Stored records:
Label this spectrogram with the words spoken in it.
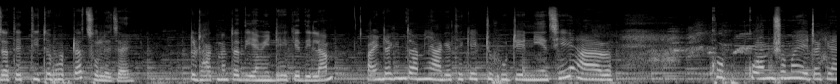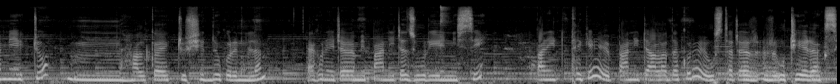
যাতে তিতো ভাবটা চলে যায়। তো ঢাকনাটা দিয়ে আমি ঢেকে দিলাম। পানিটা কিন্তু আমি আগে থেকে একটু ফুটিয়ে নিয়েছি আর খুব কম সময় এটাকে আমি একটু হালকা একটু সিদ্ধ করে নিলাম। এখন এটার আমি পানিটা ঝরিয়ে নিচ্ছি। পানি থেকে পানিটা আলাদা করে উস্তাটা উঠিয়ে রাখছি।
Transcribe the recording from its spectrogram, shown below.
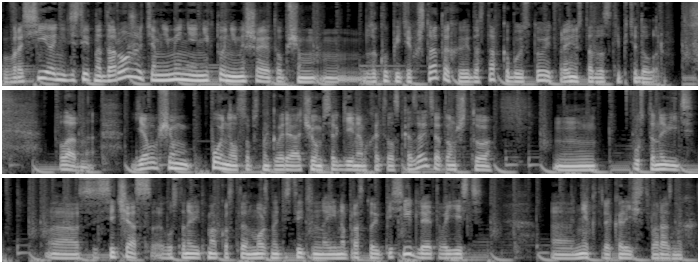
В России они действительно дороже, тем не менее никто не мешает, в общем, закупить их в Штатах, и доставка будет стоить в районе 125 долларов. Ладно, я, в общем, понял, собственно говоря, о чем Сергей нам хотел сказать, о том, что установить э, сейчас установить Mac OS X можно действительно и на простой PC, для этого есть э, некоторое количество разных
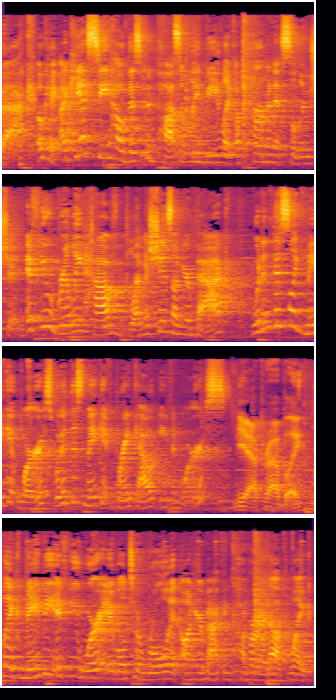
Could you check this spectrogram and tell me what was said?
back. Okay, I can't see how this could possibly be like a permanent solution. If you really have blemishes on your back, wouldn't this like make it worse? Wouldn't this make it break out even worse? Yeah, probably. Like maybe if you were able to roll it on your back and cover it up, like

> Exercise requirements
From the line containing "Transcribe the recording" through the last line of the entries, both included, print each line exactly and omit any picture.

> Task response
Transcribe the recording from its spectrogram, shown below.
В России они действительно дороже, тем не менее никто не мешает, в общем, закупить их в Штатах, и доставка будет стоить в районе 125 долларов. Ладно, я, в общем, понял, собственно говоря, о чем Сергей нам хотел сказать, о том, что установить э, сейчас установить Mac OS X можно действительно и на простой PC, для этого есть э, некоторое количество разных
Could you check this spectrogram and tell me what was said?
back. Okay, I can't see how this could possibly be like a permanent solution. If you really have blemishes on your back, wouldn't this like make it worse? Wouldn't this make it break out even worse? Yeah, probably. Like maybe if you were able to roll it on your back and cover it up, like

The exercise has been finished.